##### MATERIALS PROVIDED #####

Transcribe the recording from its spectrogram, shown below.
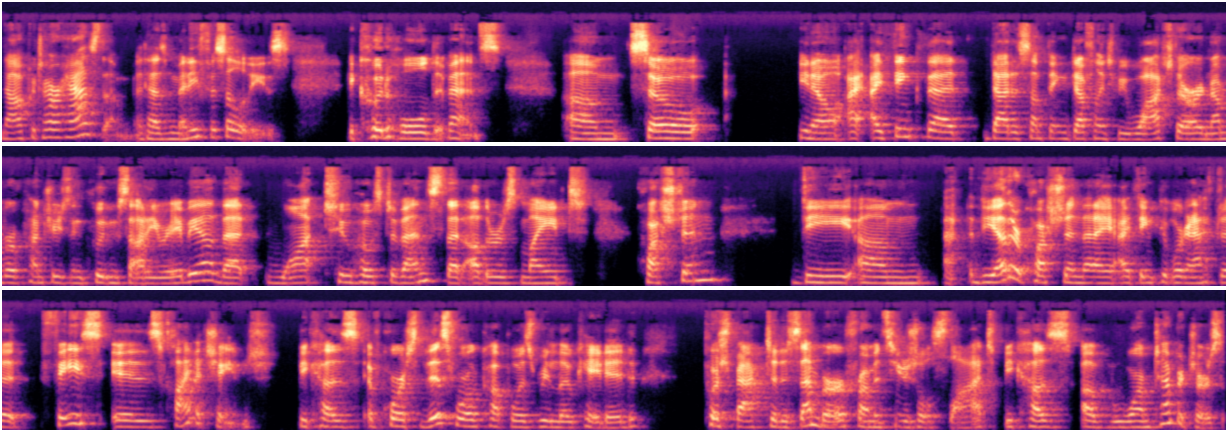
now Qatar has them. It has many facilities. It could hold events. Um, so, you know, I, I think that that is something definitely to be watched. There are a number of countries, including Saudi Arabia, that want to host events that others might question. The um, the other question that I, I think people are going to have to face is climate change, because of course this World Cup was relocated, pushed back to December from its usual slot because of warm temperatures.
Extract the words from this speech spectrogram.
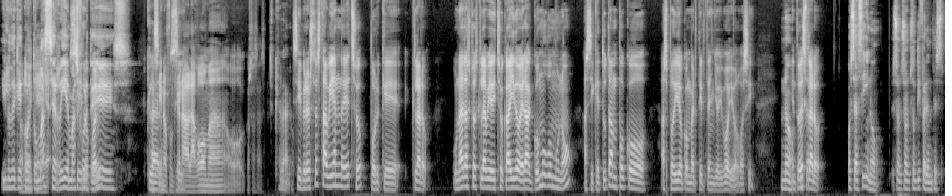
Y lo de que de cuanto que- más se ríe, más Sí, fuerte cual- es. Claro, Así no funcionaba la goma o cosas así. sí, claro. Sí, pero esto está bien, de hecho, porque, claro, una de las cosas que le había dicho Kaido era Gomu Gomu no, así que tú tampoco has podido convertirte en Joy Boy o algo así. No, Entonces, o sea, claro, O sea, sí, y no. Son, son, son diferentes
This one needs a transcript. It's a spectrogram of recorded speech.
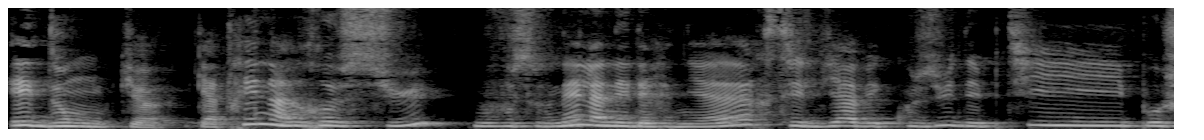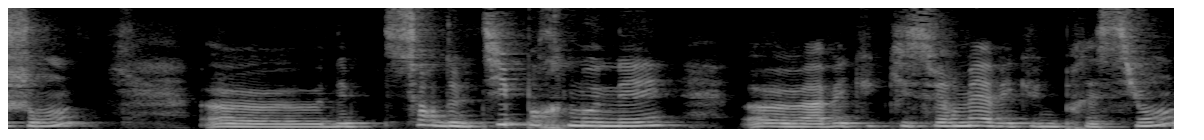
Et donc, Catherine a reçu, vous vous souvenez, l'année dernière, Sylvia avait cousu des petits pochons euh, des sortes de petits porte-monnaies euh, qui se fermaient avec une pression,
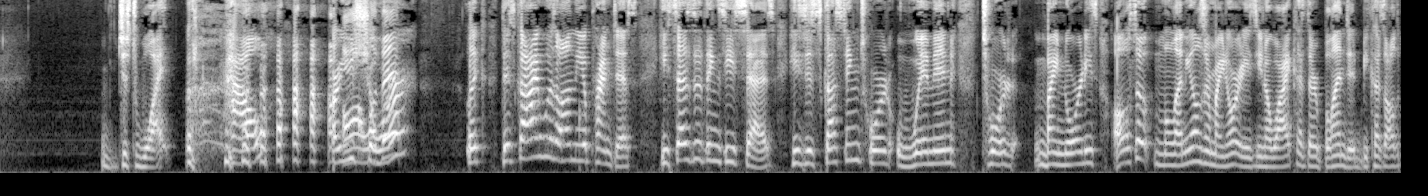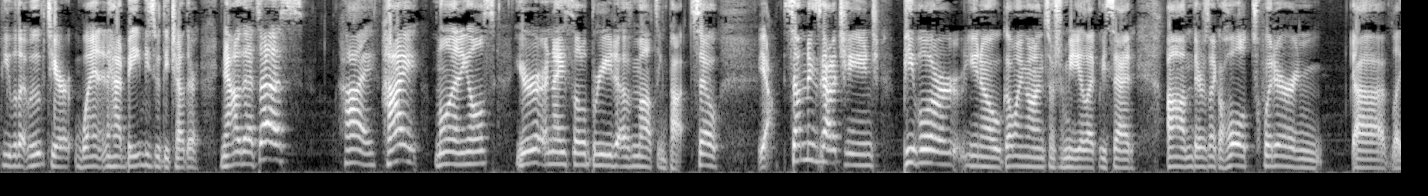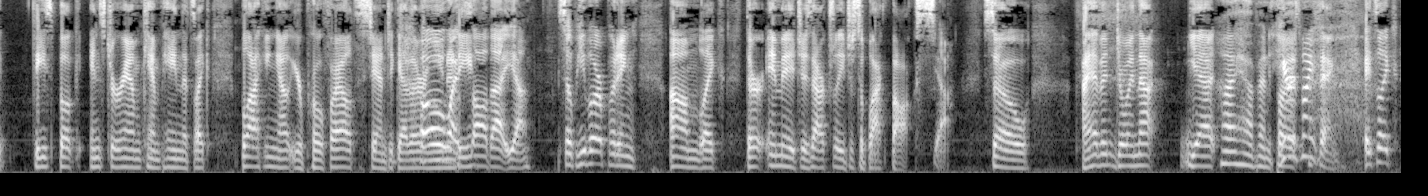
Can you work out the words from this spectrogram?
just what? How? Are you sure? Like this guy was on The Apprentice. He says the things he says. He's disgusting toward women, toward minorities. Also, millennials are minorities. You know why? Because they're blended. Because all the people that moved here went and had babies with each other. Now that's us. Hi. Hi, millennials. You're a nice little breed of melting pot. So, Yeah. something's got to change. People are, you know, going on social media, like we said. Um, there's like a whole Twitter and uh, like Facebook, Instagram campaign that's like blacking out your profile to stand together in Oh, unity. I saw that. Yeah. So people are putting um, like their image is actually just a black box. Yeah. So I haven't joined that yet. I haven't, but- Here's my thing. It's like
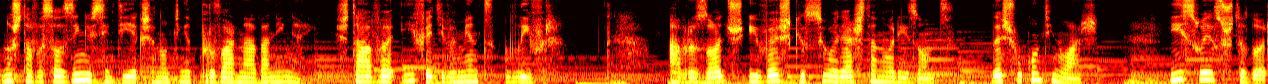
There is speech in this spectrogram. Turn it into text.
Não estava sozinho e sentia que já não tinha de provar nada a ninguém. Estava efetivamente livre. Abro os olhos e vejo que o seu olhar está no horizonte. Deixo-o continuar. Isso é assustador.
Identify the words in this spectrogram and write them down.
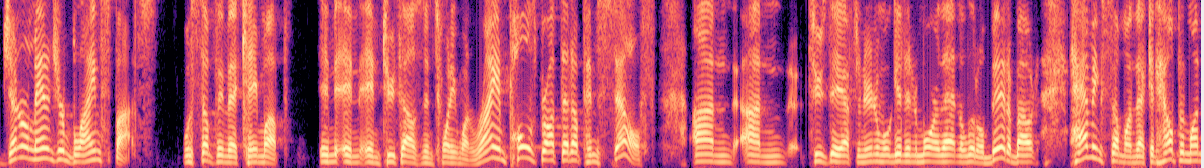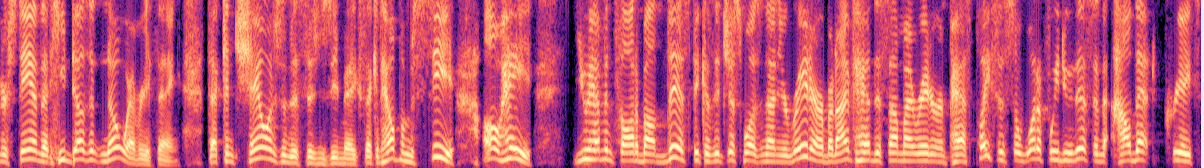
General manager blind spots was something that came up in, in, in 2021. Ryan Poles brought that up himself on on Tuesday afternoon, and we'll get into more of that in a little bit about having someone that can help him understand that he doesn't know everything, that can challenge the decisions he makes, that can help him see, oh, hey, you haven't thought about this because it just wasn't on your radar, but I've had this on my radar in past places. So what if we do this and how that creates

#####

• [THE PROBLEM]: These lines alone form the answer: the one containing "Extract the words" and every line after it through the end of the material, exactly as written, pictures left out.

• [EXERCISE ANSWER]:
Extract the words from this speech spectrogram.
Y lo de que de cuanto que- más se ríe, más Sí, fuerte cual- es. Claro, Así no funcionaba la goma o cosas así. sí, claro. Sí, pero esto está bien, de hecho, porque, claro, una de las cosas que le había dicho Kaido era Gomu Gomu no, así que tú tampoco has podido convertirte en Joy Boy o algo así. No, Entonces, o sea, claro, O sea, sí, y no. Son, son, son diferentes
This one needs a transcript. It's a spectrogram of recorded speech.
Et donc, Catherine a reçu, vous vous souvenez, l'année dernière, Sylvia avait cousu des petits pochons euh, des sortes de petits porte-monnaies euh, qui se fermaient avec une pression,
Can you work out the words from this spectrogram?
just what? How? Are you sure? Like this guy was on The Apprentice. He says the things he says. He's disgusting toward women, toward minorities. Also, millennials are minorities. You know why? Because they're blended. Because all the people that moved here went and had babies with each other. Now that's us. Hi. Hi, millennials. You're a nice little breed of melting pot. So, Yeah. something's got to change. People are, you know, going on social media, like we said. Um, there's like a whole Twitter and uh, like Facebook, Instagram campaign that's like blacking out your profile to stand together in Oh, unity. I saw that. Yeah. So people are putting um, like their image is actually just a black box. Yeah. So I haven't joined that yet. I haven't, but- Here's my thing. It's like
There is speech in this spectrogram. Turn it into text.
Não estava sozinho e sentia que já não tinha de provar nada a ninguém. Estava efetivamente livre. Abro os olhos e vejo que o seu olhar está no horizonte. Deixo-o continuar. Isso é assustador.
Identify the words in this spectrogram and write them down.
General manager blind spots was something that came up in, in, in 2021. Ryan Poles brought that up himself on on Tuesday afternoon, and we'll get into more of that in a little bit about having someone that can help him understand that he doesn't know everything, that can challenge the decisions he makes, that can help him see, oh, hey, you haven't thought about this because it just wasn't on your radar, but I've had this on my radar in past places. So what if we do this and how that creates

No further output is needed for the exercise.